What Is the Difference in Family Medicine and Internal Medicine
When it comes to primary healthcare, two specialties often come to mind: family medicine and internal medicine. While these two fields may seem similar, there are distinct differences that set them apart. Understanding these differences can help individuals choose the right healthcare provider for their needs.
Family medicine, also known as family practice, is a medical specialty that focuses on comprehensive healthcare for individuals of all ages. Family medicine practitioners are trained to provide care to patients from infancy to adulthood and beyond. They emphasize disease prevention, health promotion, and the overall well-being of the entire family unit.
Family medicine physicians undergo three years of specialized training after medical school. Their training includes a wide range of medical areas, such as pediatrics, obstetrics and gynecology, internal medicine, psychiatry, and geriatrics. This breadth of training enables family medicine practitioners to treat a variety of conditions and provide ongoing care for the whole family.
Internal medicine, on the other hand, is a medical specialty that focuses on the prevention, diagnosis, and treatment of diseases in adults. Physicians who specialize in internal medicine are referred to as internists. They are trained to manage complex medical conditions that affect multiple organ systems and provide comprehensive care for adult patients.
Internists undergo three years of specialized training after medical school, focusing solely on adult medicine. They are well-equipped to handle common medical problems, as well as complex diseases like diabetes, heart disease, and chronic lung conditions. Internists often act as primary care physicians for their adult patients, coordinating their healthcare and referring to specialists when necessary.
1. Can a family medicine doctor treat adults?
Yes, family medicine doctors are trained to provide care to patients of all ages, including adults.
2. Do internal medicine doctors treat children?
No, internal medicine doctors solely focus on adult medicine. They do not provide care for children or adolescents.
3. What services do family medicine doctors provide?
Family medicine doctors provide a wide range of healthcare services, including preventive care, routine check-ups, vaccinations, chronic disease management, and minor surgical procedures.
4. Do internists perform surgeries?
While internists do not typically perform surgeries, they may provide pre and post-operative care for their patients. They work closely with surgeons to ensure optimal patient outcomes.
5. Can family medicine doctors deliver babies?
Yes, some family medicine doctors undergo additional training in obstetrics and gynecology to provide prenatal care and deliver babies.
6. Are family medicine doctors and internists equally qualified?
Both family medicine doctors and internists undergo rigorous training after medical school and are equally qualified to provide primary care. Their focus areas, however, differ.
7. Can I see a family medicine doctor if I don’t have a family?

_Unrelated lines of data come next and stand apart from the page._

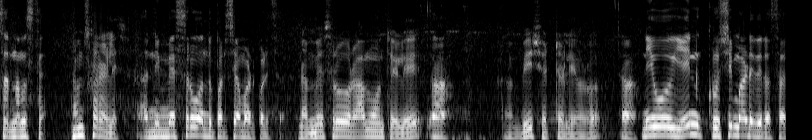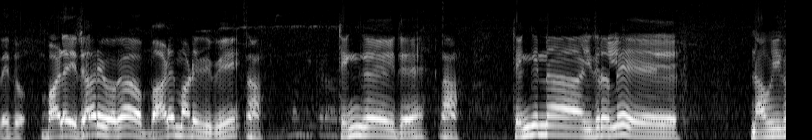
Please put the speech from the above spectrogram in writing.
ಸರ್ ನಮಸ್ತೆ. ನಮಸ್ಕಾರ ಹೇಳಿ ಸರ್. ನಿಮ್ಮ ಹೆಸರು ಒಂದು ಪರಿಚಯ ಮಾಡ್ಕೊಳ್ಳಿ ಸರ್. ನಮ್ಮ ಹೆಸರು ರಾಮು ಅಂತೇಳಿ ಹಾಂ. ಬಿ ಶೆಟ್ಟಳ್ಳಿ ಅವರು ಹಾಂ. ನೀವು ಏನು ಕೃಷಿ ಮಾಡಿದ್ದೀರಾ ಸರ್? ಇದು ಬಾಳೆ ಇದೆ. ಸರ್ ಇವಾಗ ಬಾಳೆ ಮಾಡಿದ್ದೀವಿ. ಹಾಂ. ತೆಂಗು ಇದೆ. ಹಾಂ. ತೆಂಗಿನ ಇದರಲ್ಲಿ ನಾವು ಈಗ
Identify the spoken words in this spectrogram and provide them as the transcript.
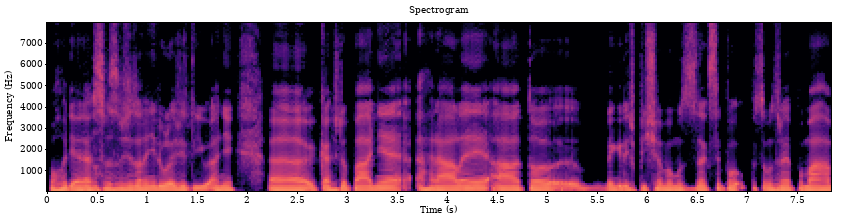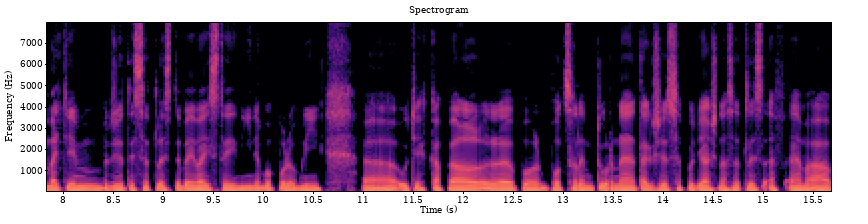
pohodě, já si myslím, že to není důležitý ani. Uh, každopádně hráli a to eh, my, když píšeme o muzice, tak si po, samozřejmě pomáháme tím, protože ty setlisty bývají stejný nebo podobný uh, u těch kapel eh, po, po celém turné, takže se podíváš na setlist FM a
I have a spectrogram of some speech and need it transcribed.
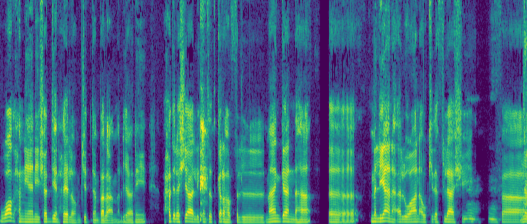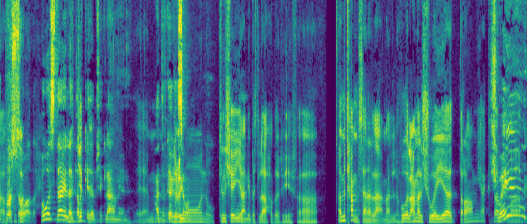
وواضح إن يعني شادين حيلهم جدا بالعمل. يعني أحد الأشياء اللي كنت أذكرها في المانجا إنها آه، مليانة ألوان أو كذا flashy. ف من ال poster واضح هو style ه ترى. كذا بشكل عام يعني يعني حتى في كاغويا-ساما. العيون وكل شيء يعني. بتلاحظه فيه ف متحمس أنا للعمل هو العمل شوية درامي أكثر شوية؟ ما-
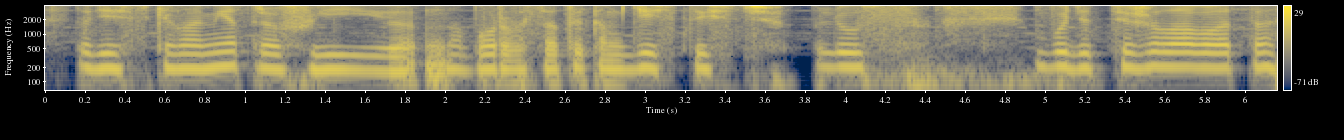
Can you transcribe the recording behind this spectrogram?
110 километров и набор высоты там 10 тысяч плюс будет тяжеловато.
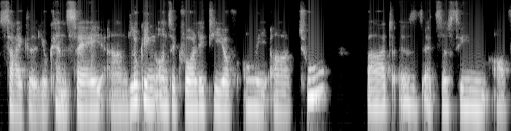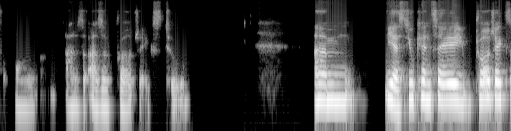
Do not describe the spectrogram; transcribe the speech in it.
cycle, you can say, and looking on the quality of OER too, but it's a theme of other projects too. Um, yes, you can say projects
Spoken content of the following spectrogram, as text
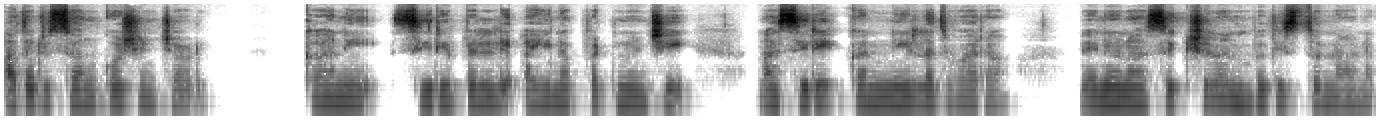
అతడు సంకోచించాడు. కానీ సిరి పెళ్ళి అయినప్పటి నుంచి నా సిరి కన్నీళ్ళ ద్వారా నేను నా శిక్షను అనుభవిస్తున్నాను.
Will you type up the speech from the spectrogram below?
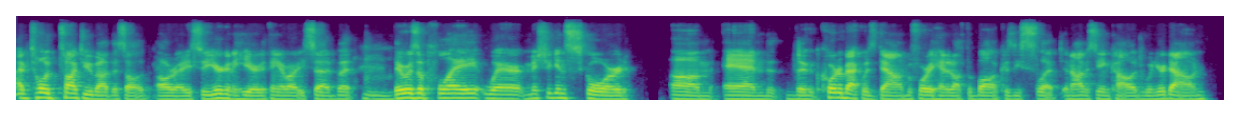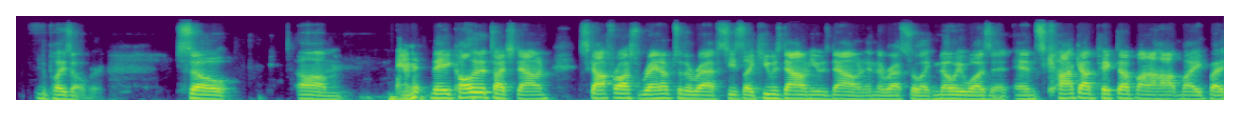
I've told, talked to you about this all already, so you're gonna hear everything I've already said. But Mhm. there was a play where Michigan scored, um, and the quarterback was down before he handed off the ball because he slipped. And obviously, in college, when you're down, the play's over. So, um, they called it a touchdown. Scott Frost ran up to the refs. He's like, he was down, he was down, and the refs were like, no, he wasn't. And Scott got picked up on a hot mic by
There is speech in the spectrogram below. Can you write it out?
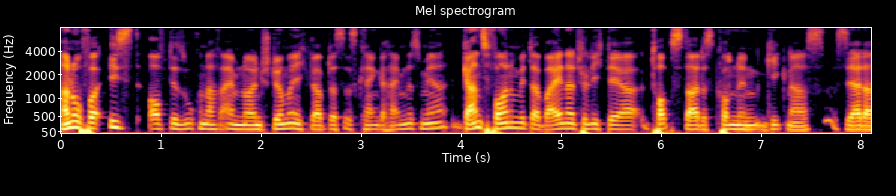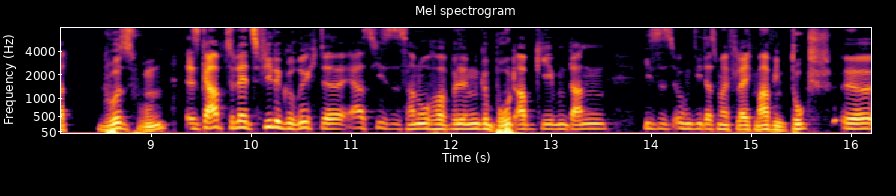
Hannover ist auf der Suche nach einem neuen Stürmer. Ich glaube, das ist kein Geheimnis mehr. Ganz vorne mit dabei natürlich der Topstar des kommenden Gegners, Serdar Dursun. Es gab zuletzt viele Gerüchte. Erst hieß es, Hannover will ein Gebot abgeben, dann hieß es irgendwie, dass man vielleicht Marvin Duksch äh,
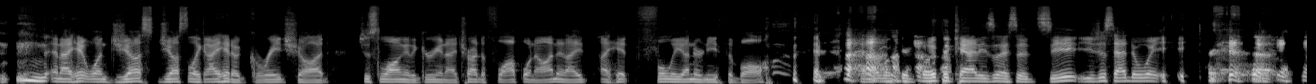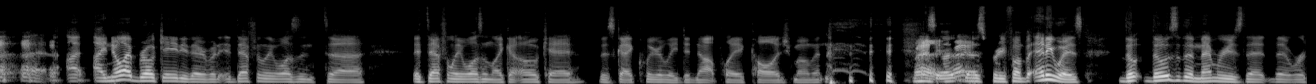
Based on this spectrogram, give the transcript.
and I hit one just just like I hit a great shot just long of the green. I tried to flop one on and I, I hit fully underneath the ball. and I looked at both the caddies and I said, See, you just had to wait. uh, I, I know I broke 80 there, but it definitely wasn't uh, it definitely wasn't like a okay, this guy clearly did not play a college moment. right, so right. that was pretty fun. But anyways, th- those are the memories that that were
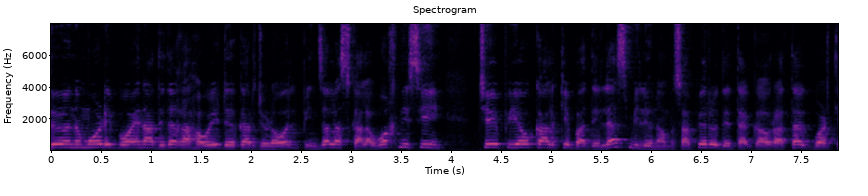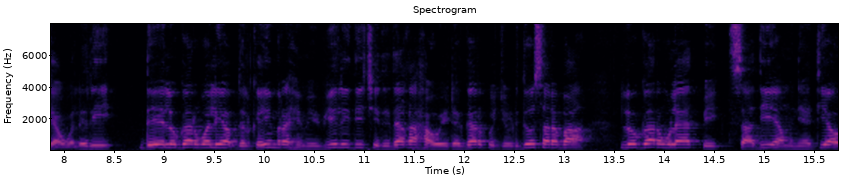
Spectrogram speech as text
د نوموړي په وینا د دغه هوایي ډګر جوړول پنځلس کاله وخت نیسي چې په یو کال کې به د لس میلیونه مسافرو د تګ او راتګ وړتیا ولري. د لوګر والي عبدالقیوم رحیمي ویلي دي چې د دغه هوایي ډګر په جوړیدو سره به لوګر ولایت په اقتصادي، امنیتي او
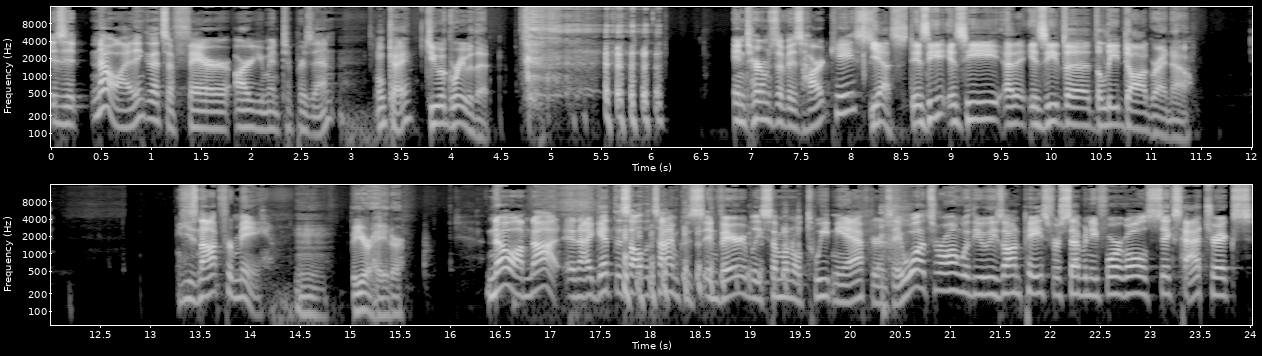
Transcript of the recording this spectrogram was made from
Is it? No, I think that's a fair argument to present Okay, do you agree with it? in terms of his Hart case. Yes. Is he is he uh, is he the the lead dog right now? He's not for me. But you're a hater. No, I'm not. And I get this all the time because invariably someone will tweet me after and say, What's wrong with you? He's on pace for 74 goals, six hat tricks.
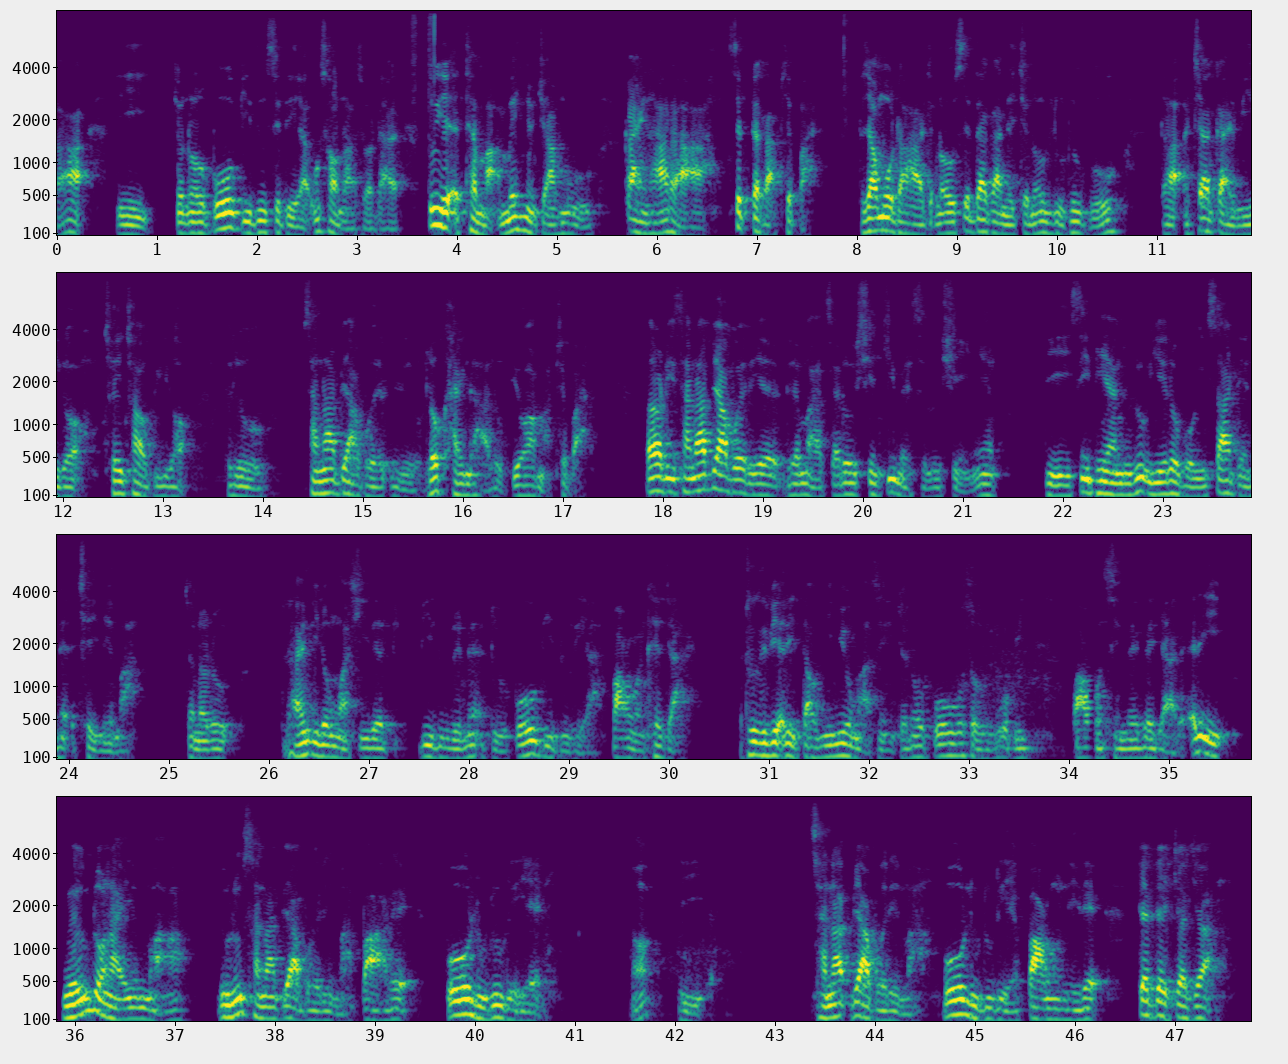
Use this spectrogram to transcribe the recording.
ဒီကျွန်တော်ပိုးပြည်သူစစ်တွေကဥဆောင်တာဆိုတာသူ့ရဲ့အထက်မှာအမိတ်ညွှန်ကြားမှုကိုကင်ထားတာစစ်တပ်ကဖြစ်ပါတယ်ဒါကြောင့်မို့ဒါကျွန်တော်စစ်တပ်ကနေကျွန်တော်လူထုကို ဒါအကြက်ကင်ပြီးတော့ချိန်ချောက်ပြီးတော့ဒီလိုဆန္ဒပြပွဲတွေကိုလှုပ်ခိုင်းတာလို့ပြောရမှာဖြစ်ပါတယ်အဲ့တော့ဒီဆန္ဒပြပွဲတွေရဲ့ဒီမှာဆရာတို့ရှင်းကြည့်မယ်ဆိုလို့ရှိရင်ဒီ CPN လူထုအရေးတော်ပုံကြီးစတင်တဲ့အချိန်တွေမှာကျွန်တော်တို့တိုင်းပြည်လုံးမှာရှိတဲ့ပြည်သူတွေနဲ့အတူပိုးပြည်သူတွေဟာပါဝင်ခဲ့ကြတယ်အထူးသဖြင့်အဲ့ဒီတောင်ကြီးမြို့မှာဆိုရင်ကျွန်တော်ပိုးဆိုပြီးပို့ပြီးပါဝင်ဆင်နွှဲခဲ့ကြတယ်အဲ့ဒီမျိုးဥတော်လိုင်းမှာလူလူဆန္ဒပြပွဲတွေမှာပါတဲ့ပိုးလူလူတွေရဲ့ နော်ဒီဆန္ဒပြပွဲတွေမှာပိုးလူလူတွေပါဝင်နေတဲ့တက်တက်ကြွကြွ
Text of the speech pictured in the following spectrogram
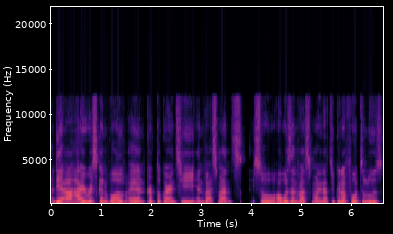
there are high risk involved in cryptocurrency investments. So always invest money that you could afford to lose.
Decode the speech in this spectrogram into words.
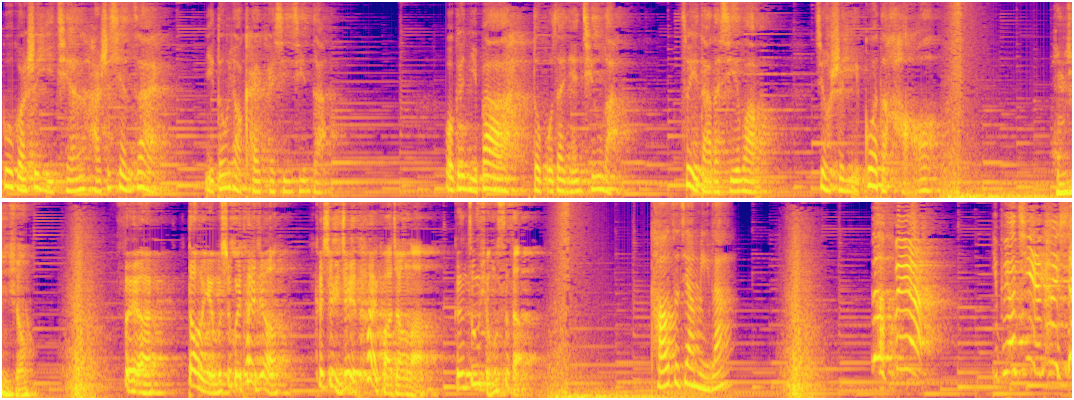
不管是以前还是现在，你都要开开心心的。我跟你爸都不再年轻了，最大的希望就是你过得好。洪锦雄，菲儿，倒也不是会太正，可是你这也太夸张了，跟棕熊似的。桃子酱米拉，乐菲儿，你不要欺人太甚，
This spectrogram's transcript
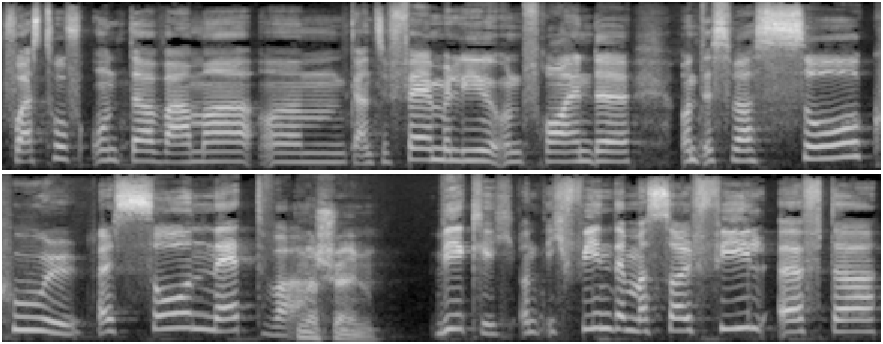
Forsthof und da waren wir ähm, ganze Family und Freunde und es war so cool, weil es so nett war. Na schön. Wirklich. Und ich finde, man soll viel öfter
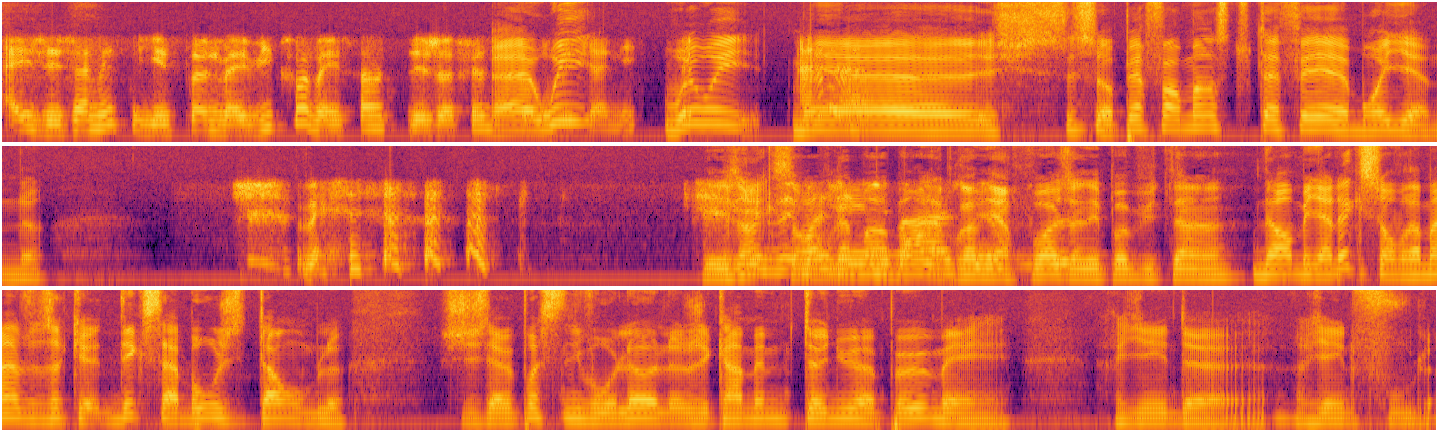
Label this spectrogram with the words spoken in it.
Hey, j'ai jamais essayé ça de ma vie. Toi, Vincent, tu as déjà fait du Euh, oui, mécanique? oui, oui. Mais euh, c'est ça, performance tout à fait moyenne. Là. Les gens qui sont Moi, vraiment bons la première fois, j'en ai pas vu tant. hein. Non, mais il y en a qui sont vraiment, je veux dire que dès que ça bouge, ils tombent. J'avais pas ce niveau-là. là. J'ai quand même tenu un peu, mais rien de rien de fou. Là.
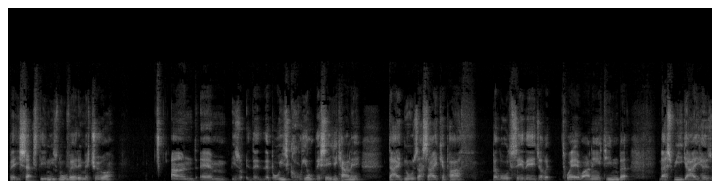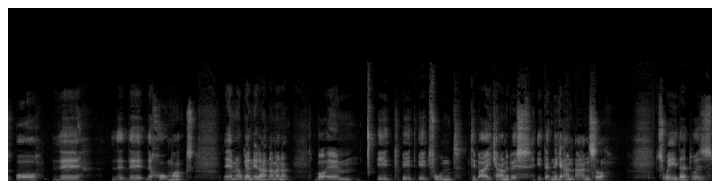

Absolutely. Family medicine doctors provide care to individuals and families, regardless of their marital or family status.
8. Do internists only treat chronic conditions?
No, internists also provide care for acute illnesses, routine screenings, vaccinations, and preventive care.
9. Can family medicine doctors refer patients to specialists?
Yes, family medicine doctors can refer patients to specialists if further evaluation or specialized care is required.
10. Are internists more specialized than family medicine doctors?
In terms of age range, yes. Internists specialize in adult medicine, while family medicine doctors provide care for patients of all ages.
11. Can family medicine doctors manage mental health conditions?
Yes, family medicine doctors are trained to diagnose and manage common mental health conditions such as depression and anxiety. They may also refer patients to mental health specialists if needed.